A newly identified defect in Intel's Skylake and Kaby Lake processors could cause devices with hyper-threading enabled to "dangerously misbehave," a Debian project researcher warned yesterday.

Users with 6th- and 7th-generation Intel core processors should disable hyper-threading "immediately" to avoid problems with their systems, Henrique de Moraes Holschuh said in an advisory to Debian developer mailing list subscribers sent out Sunday. The defect also affects related Intel server processors, such as the Xeon v5 and v6, as well as "select Intel Pentium processor models," Holschuh added.

Recently, Intel documented the defect in several specification updates for the affected processors and made microcode fixes available for some Skylake processors, according to Holschuh. However, it's not clear whether the updates made to date will address the issue in Kaby Lake processors, he noted.

Malfunction Reports Dating to Q2 2016

OCaml developer Mark Shinwell contacted the Debian team late last month about an Intel processor issue that could be triggered by a compiler for the OCaml open source software project, according to Holschuh's advisory. He added that OCaml developers had been aware of this issue since January, with "reports of malfunctions going at least as far back as Q2 2016."

Shinwell reported that he later found changelog information from Intel about a possible fix for a microcode defect, and verified that the fix addressed the processor issue identified earlier by the OCaml community.

"We do not have enough information at this time to know how much software out there will trigger this specific defect," Holschuh said yesterday. "The reported effects of the processor defect were: compiler and application crashes, incorrect program behavior, including incorrect program output."

Called HT Technology, hyper-threading is Intel's proprietary approach to simulataneous multithreading. Introduced in 2002, it enables multiple computing tasks to be handled at the same time on the same core.

Fix Depends on Processor Type

Holschuh said the new hyper-threading-related defect affects systems with Intel processors released in September 2015 and later. The issue does not apply to processors that don't support hyper-threading, he added. The defect also can "potentially affect any operating system," not just Debian- or Linux-based ones, he noted.

Users with affected Skylake processor models 78 or 94 should install the "non-free 'intel-microcode' package with base version 3.20170511.1" and then reboot their systems, Holschuh said. Those with other Skylake model numbers should disable hyper-threading and then contact their vendors for a BIOS/UEFI fix, he added. Users with Kaby Lake processors should also disable hyper-threading and get in touch with their systems' vendors.
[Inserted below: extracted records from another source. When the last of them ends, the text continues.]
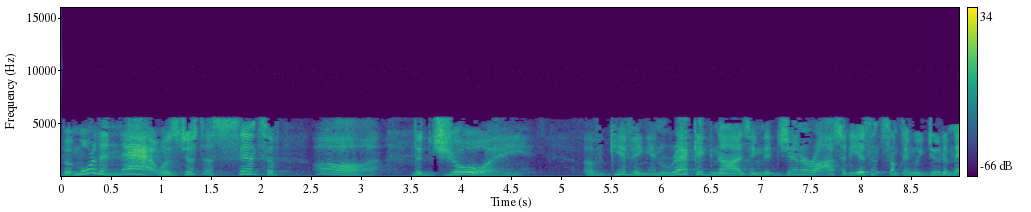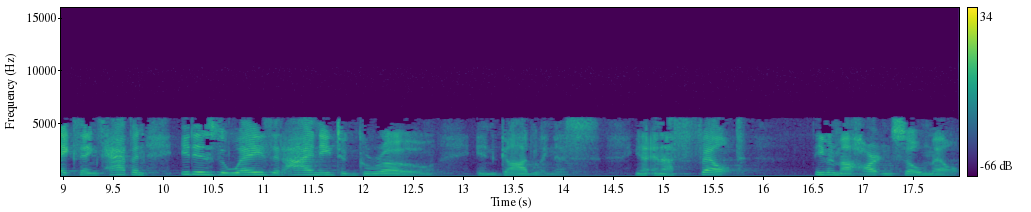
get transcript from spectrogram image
but more than that was just a sense of, oh, the joy of giving and recognizing that generosity isn't something we do to make things happen. It is the ways that I need to grow in godliness. You know, and I felt even my heart and soul melt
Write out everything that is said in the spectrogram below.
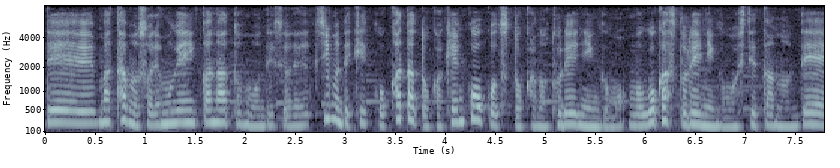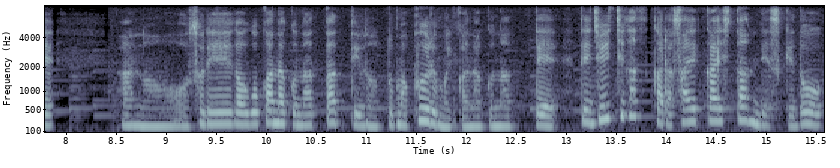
でまあ多分それも原因かなと思うんですよね。ジムで結構肩とか肩甲骨とかのトレーニングももう動かすトレーニングもしてたのであのそれが動かなくなったっていうのと、まあ、プールも行かなくなってで11月から再開したんですけど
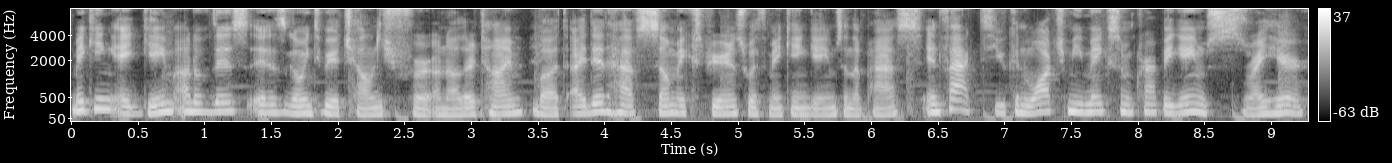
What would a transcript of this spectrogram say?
Making a game out of this is going to be a challenge for another time, but I did have some experience with making games in the past. In fact, you can watch me make some crappy games right here.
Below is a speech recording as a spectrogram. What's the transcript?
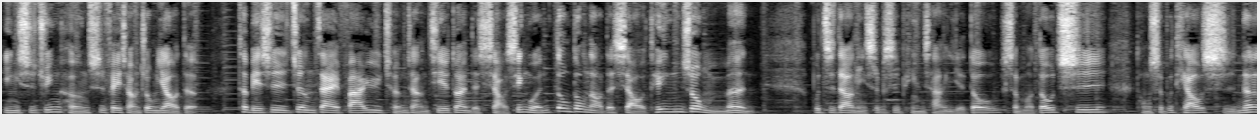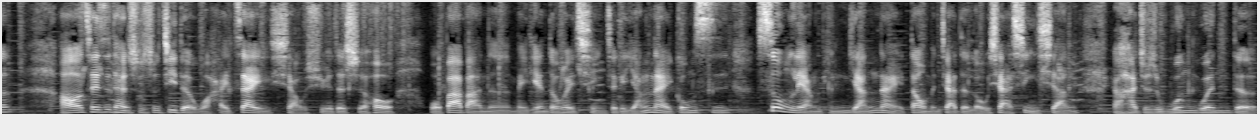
饮食均衡是非常重要的，特别是正在发育成长阶段的小新闻，动动脑的小听众们。不知道你是不是平常也都什么都吃，同时不挑食呢？好，崔斯坦叔叔记得我还在小学的时候，我爸爸呢每天都会请这个羊奶公司送两瓶羊奶到我们家的楼下信箱，然后它就是温温的，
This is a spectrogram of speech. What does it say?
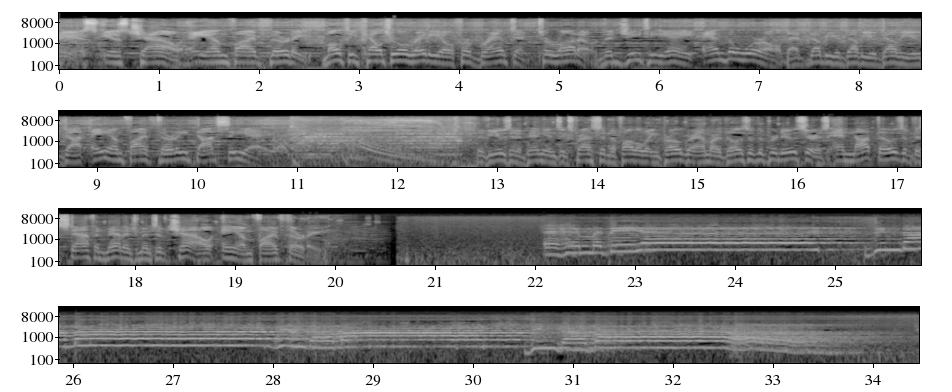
This is Chow AM 530, multicultural radio for Brampton, Toronto, the GTA, and the world at www.am530.ca. The views and opinions expressed in the following program are those of the producers and not those of the staff and management of Chow AM 530.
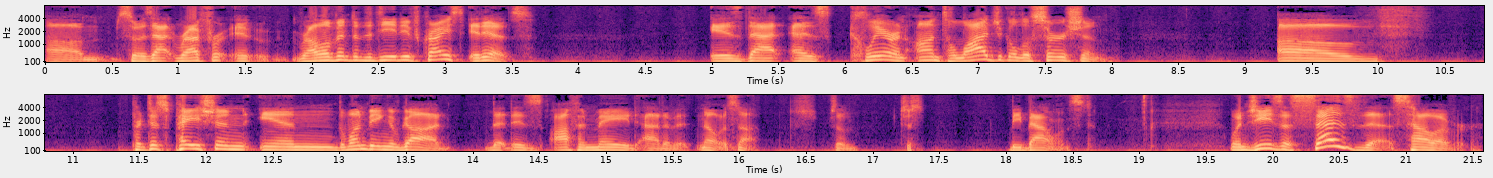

Last month, Intel issued a security advisory about another vulnerability that a researcher identified that had existed in enterprise system firmware since 2010-2011. In 2005, Canadian computer scientist Colin Percival also identified a hyper-threading-related security flaw that affected earlier Intel Pentium and Xeon processors.